Task details => Below are records to be copied exactly; their pictures are to be omitted.

*** Material to process Section Begins ***

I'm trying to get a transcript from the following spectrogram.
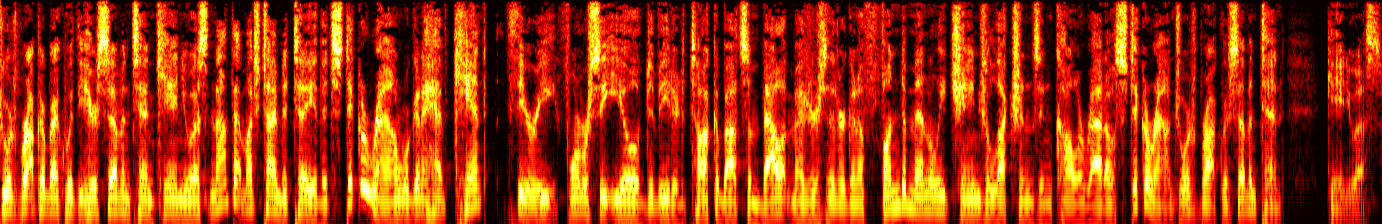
George Brauchler back with you here, 710 KNUS. Not that much time to tell you that stick around. We're going to have Kent Thiry, former CEO of DaVita, to talk about some ballot measures that are going to fundamentally change elections in Colorado. Stick around. George Brauchler, 710 KNUS.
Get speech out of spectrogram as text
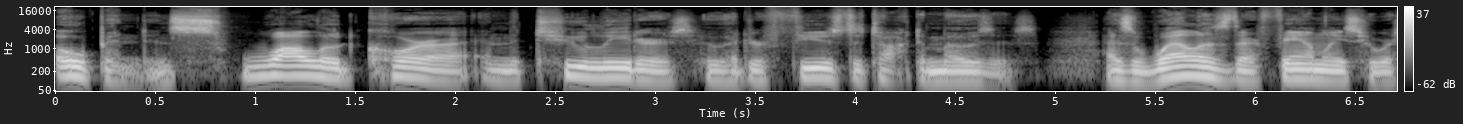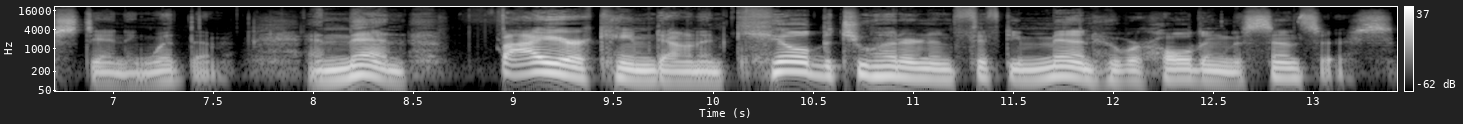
opened and swallowed Korah and the two leaders who had refused to talk to Moses, as well as their families who were standing with them. And then fire came down and killed the 250 men who were holding the censers.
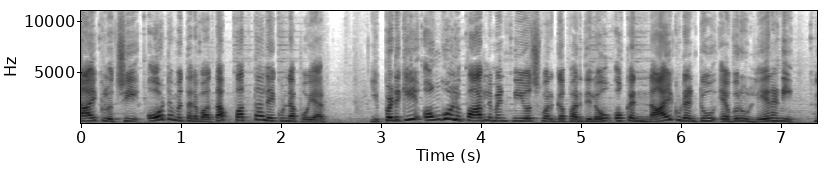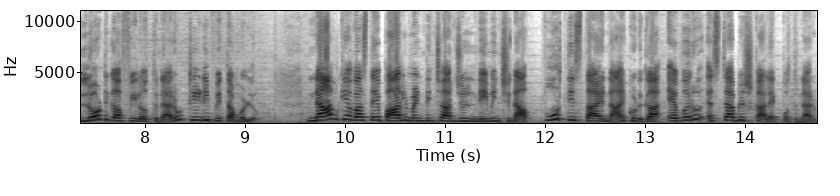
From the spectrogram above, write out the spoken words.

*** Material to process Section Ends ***

Reply =>
I'm trying to get a transcript from the following spectrogram.
George Brauchler back with you here, 710 KNUS. Not that much time to tell you that stick around. We're going to have Kent Thiry, former CEO of DaVita, to talk about some ballot measures that are going to fundamentally change elections in Colorado. Stick around. George Brauchler, 710 KNUS.
Get speech out of spectrogram as text
opened and swallowed Korah and the two leaders who had refused to talk to Moses, as well as their families who were standing with them. And then fire came down and killed the 250 men who were holding the censers.
From the spectrogram above, write out the spoken words.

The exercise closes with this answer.